- This week deadly floods hit China's Henan province, killing at least 33 people.
- New footage shows the flooding in Zhengzhou, home to the world's largest iPhone-assembly plant.
- The extreme flooding in Europe and China is a consequence of the climate crisis, experts say.
- For more stories go to www.BusinessInsider.co.za.
Floods devastated China's Henan province this week after eight months' worth of rain fell in just 24 hours during a storm that publications are calling a "once in a thousand-year event" that left "scientists stunned."
The extreme flooding in China killed 33 people and displaced hundreds of thousands more as residents were evacuated by rescue teams across the region. Historic floods also damaged several communities in Europe, with more than 200 people killed.
New drone footage from the BBC shows the flooding's impact in Zhengzhou, a factory town known as "iPhone City." An estimated 350,000 residents are employed here at the world's largest iPhone-assembly plant, which produces almost half of Apple's most popular products. Many of the workers live on factory campuses.
Last week, Apple CEO Tim Cook said on Twitter that the company "will be donating to support relief efforts" in Germany, Belgium, and Western Europe. Apple did not immediately respond to requests for comment on how it is responding to the flooding in China.
The Zhengzhou iPhone factory is operated by Foxconn Technology Group, a company based in Taiwan. Foxconn did not immediately respond to requests for comment.
Foxconn told The Wall Street Journal that it implemented a flood control emergency response plan. According to the Journal, water entered the factory and the power went out - other than that, the facility has not been impacted by the flooding.
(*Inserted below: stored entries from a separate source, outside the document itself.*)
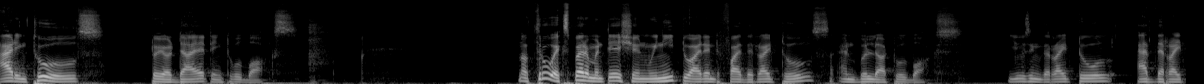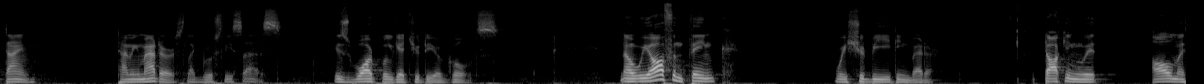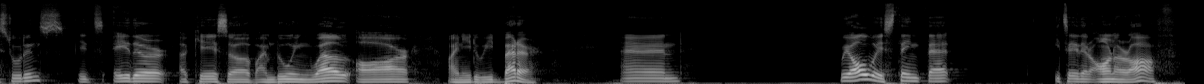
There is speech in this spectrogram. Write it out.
adding tools to your dieting toolbox. Now, through experimentation, we need to identify the right tools and build our toolbox. Using the right tool at the right time, timing matters, like Bruce Lee says, is what will get you to your goals. Now, we often think we should be eating better. Talking with all my students, it's either a case of I'm doing well or I need to eat better. And we always think that it's either on or off.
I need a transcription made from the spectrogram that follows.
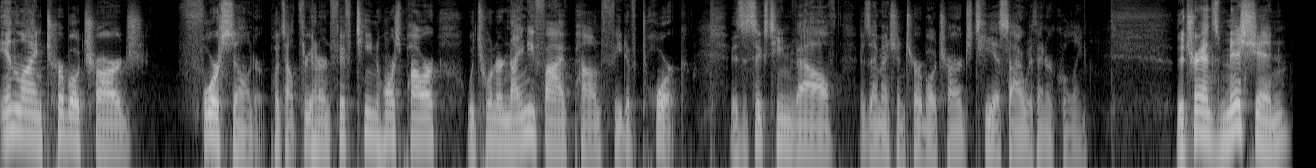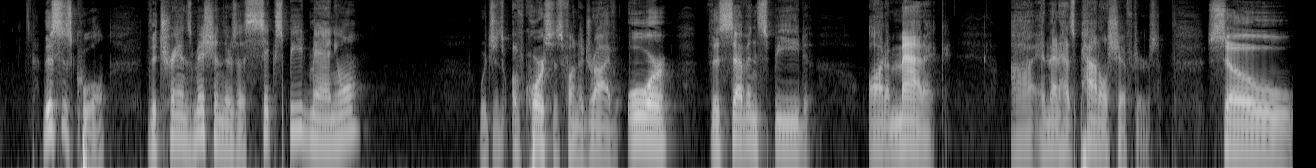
inline turbocharged four cylinder, puts out 315 horsepower with 295 pound feet of torque. It's a 16 valve, as I mentioned, turbocharged TSI with intercooling. The transmission, this is cool. The transmission, there's a six speed manual, which is, of course, is fun to drive, or the seven speed automatic, uh, and that has paddle shifters. So,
Our hearts are with all those affected by the devastating flooding across Germany, Belgium and Western Europe. Apple will be donating to support relief efforts.— Tim Cook (@tim_cook) July 16, 2021
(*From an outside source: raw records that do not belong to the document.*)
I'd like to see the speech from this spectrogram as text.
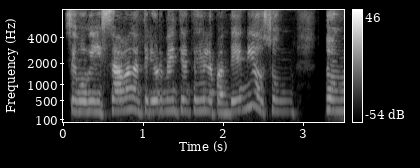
¿se movilizaban anteriormente antes de la pandemia o son, son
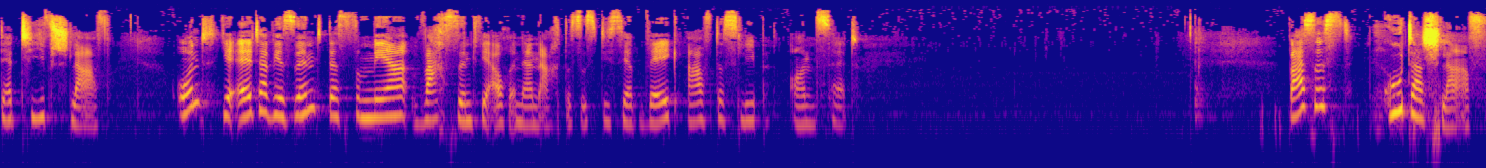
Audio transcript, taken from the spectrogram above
der Tiefschlaf. Und je älter wir sind, desto mehr wach sind wir auch in der Nacht. Das ist dieser Wake After Sleep Onset. Was ist guter Schlaf?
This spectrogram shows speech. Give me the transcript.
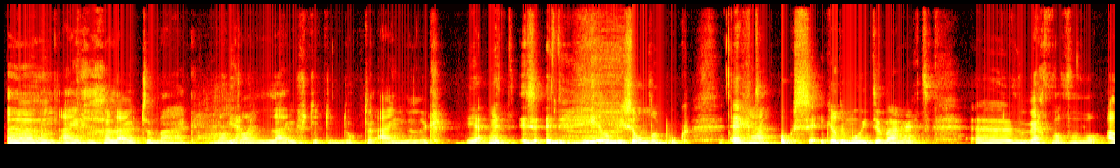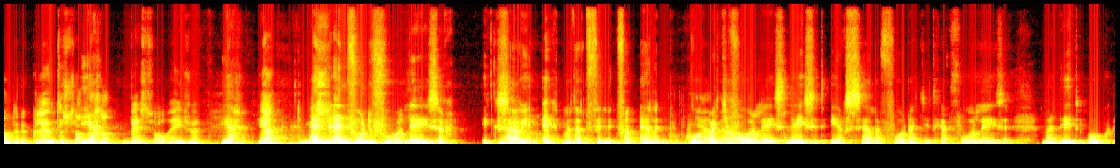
eh, hun eigen geluid te maken. Want Ja. dan luistert de dokter eindelijk. Ja, het is een heel bijzonder boek. Echt Ja. ook zeker de moeite waard. Ehm, Weg voor, voor oudere kleuters dan Ja. dat best wel even... ja. Ja, En, en voor de voorlezer, ik zou je echt, maar dat vind ik van elk boek hoor, wat je voorleest, lees het eerst zelf voordat je het gaat voorlezen. Maar dit ook,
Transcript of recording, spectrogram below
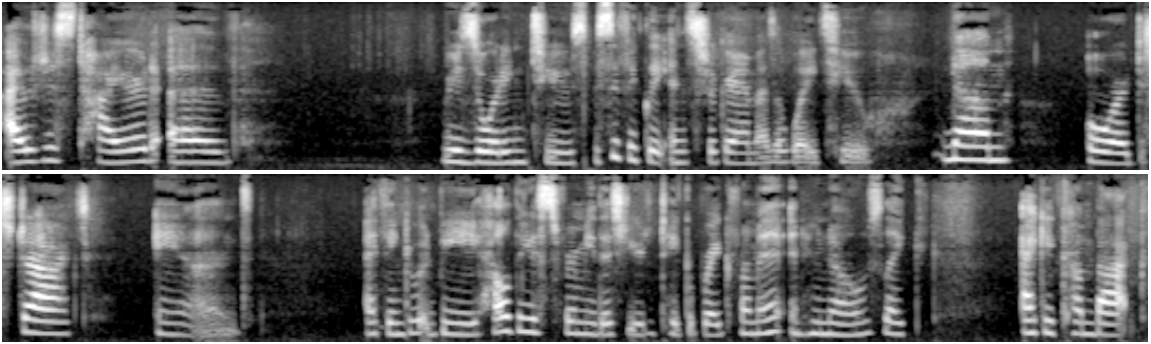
I was just tired of resorting to specifically Instagram as a way to numb or distract. And I think it would be healthiest for me this year to take a break from it. And who knows, like, I could come back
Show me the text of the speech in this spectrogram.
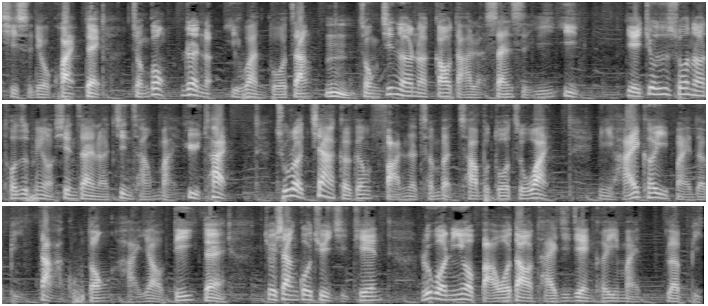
七十六块，对，总共认了一万多张，嗯，总金额呢高达了三十一亿。也就是说呢，投资朋友现在呢进场买裕泰，除了价格跟法人的成本差不多之外，你还可以买的比大股东还要低。对，就像过去几天，如果你有把握到台积电可以买了比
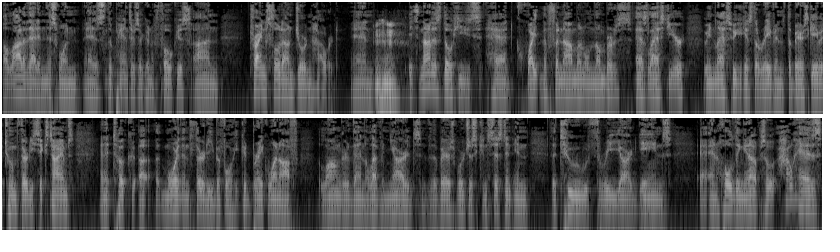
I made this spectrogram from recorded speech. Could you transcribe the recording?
a lot of that in this one as the Panthers are going to focus on trying to slow down Jordan Howard. And mm-hmm. it's not as though he's had quite the phenomenal numbers as last year. I mean, last week against the Ravens, the Bears gave it to him 36 times, and it took uh, more than 30 before he could break one off longer than 11 yards. The Bears were just consistent in the two, three yard gains and holding it up. So, how has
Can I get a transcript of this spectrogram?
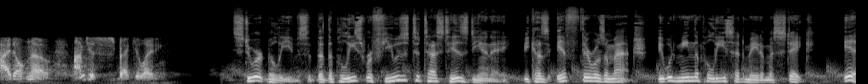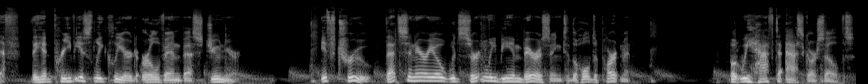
I don't know. I'm just speculating. Stewart believes that the police refused to test his DNA because if there was a match, it would mean the police had made a mistake, if they had previously cleared Earl Van Best Jr. If true, that scenario would certainly be embarrassing to the whole department. But we have to ask ourselves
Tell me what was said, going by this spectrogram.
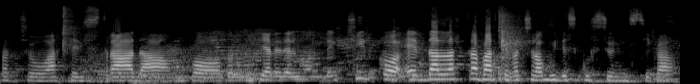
Faccio arte di strada, un po' con un piede del mondo del circo e dall'altra parte faccio la guida escursionistica.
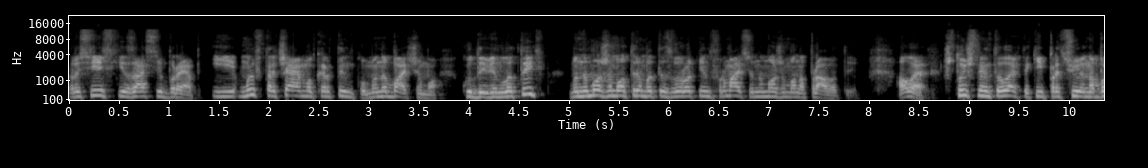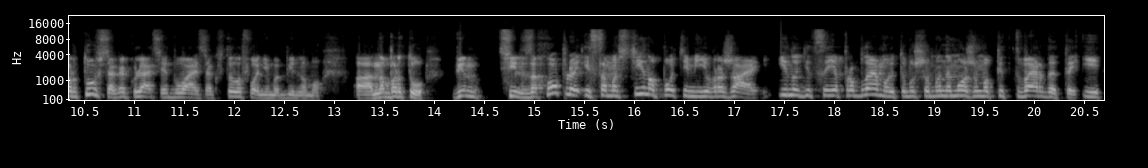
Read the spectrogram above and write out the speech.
російський засіб РЕП, і ми втрачаємо картинку. Ми не бачимо, куди він летить. Ми не можемо отримати зворотню інформацію, не можемо направити. Але штучний інтелект, який працює на борту, вся калькуляція відбувається як в телефоні мобільному на борту. Він ціль захоплює і самостійно потім її вражає. Іноді це є проблемою, тому що ми не можемо підтвердити і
Tragic videos show people stranded inside Zhengzhou's flooded subway system, where 12 people died. Footage of rescue workers saving a 4-month-old baby girl has gone viral in China, the BBC reported on Friday. Nearby, the infant's mother was found dead, "frozen in a position that seemed like she was lifting something up."
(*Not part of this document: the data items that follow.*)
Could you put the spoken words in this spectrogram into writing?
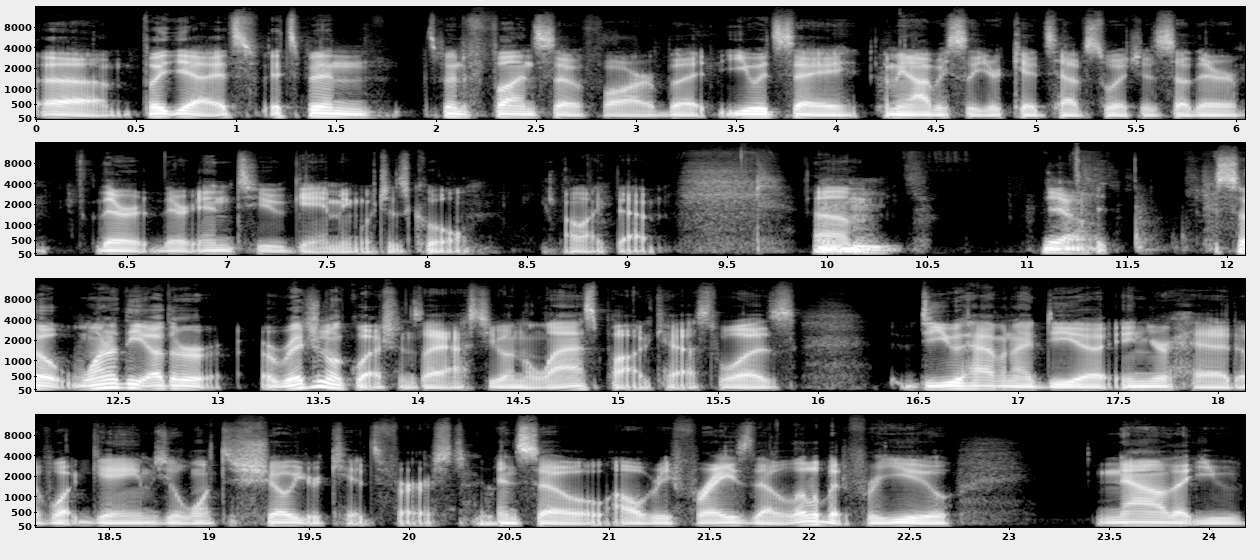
Um, but yeah it's it's been it's been fun so far but you would say i mean obviously your kids have switches so they're they're they're into gaming which is cool. I like that. Um, mm-hmm. yeah. so one of the other original questions i asked you on the last podcast was do you have an idea in your head of what games you'll want to show your kids first? And so I'll rephrase that a little bit for you. Now that you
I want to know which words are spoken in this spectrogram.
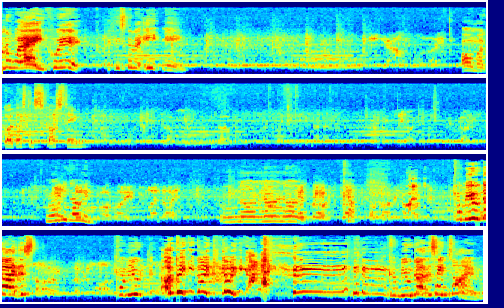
Run away, quick. He's gonna eat me. Oh my god, that's disgusting. Where are you going? Oh no, no, no. Can, can we all die this? Can we all? Oh, quick, keep going, keep going, keep going. can we all die at the same time?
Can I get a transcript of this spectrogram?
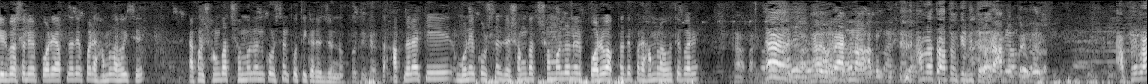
নির্বাচনের পরে আপনাদের পরে হামলা হয়েছে এখন সংবাদ সম্মেলন করছেন প্রতিকারের জন্য। তা আপনারা কি মনে করছেন যে সংবাদ সম্মেলনের পরেও আপনাদের পরে হামলা হতে পারে? হ্যাঁ হ্যাঁ, আমরা এখন আমরা তো আতঙ্কের ভিতরে আছি। আতঙ্কের ভিতরে আছি। আপনারা?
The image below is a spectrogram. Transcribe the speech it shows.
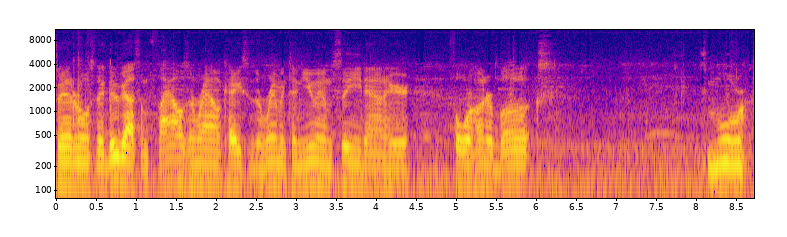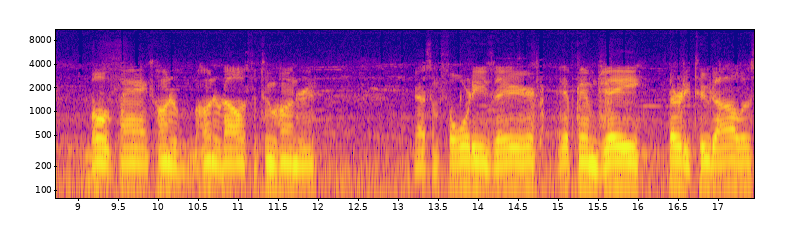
federals. They do got some thousand round cases of remington umc down here. 400 bucks. Some more bulk packs. 100 dollars for 200 got some 40s there. Fmj 32 dollars.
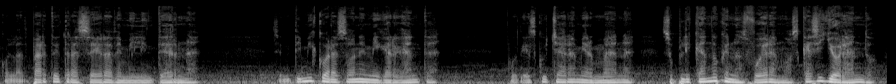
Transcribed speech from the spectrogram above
con la parte trasera de mi linterna. Sentí mi corazón en mi garganta. Podía escuchar a mi hermana suplicando que nos fuéramos, casi llorando.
Experts say that the extreme weather taking place across the world this week is a consequence of the climate crisis. According to Apple's most recent environmental report, the company is transitioning its entire manufacturing supply chain to 100 percent renewable electricity by 2030, including suppliers like Foxconn.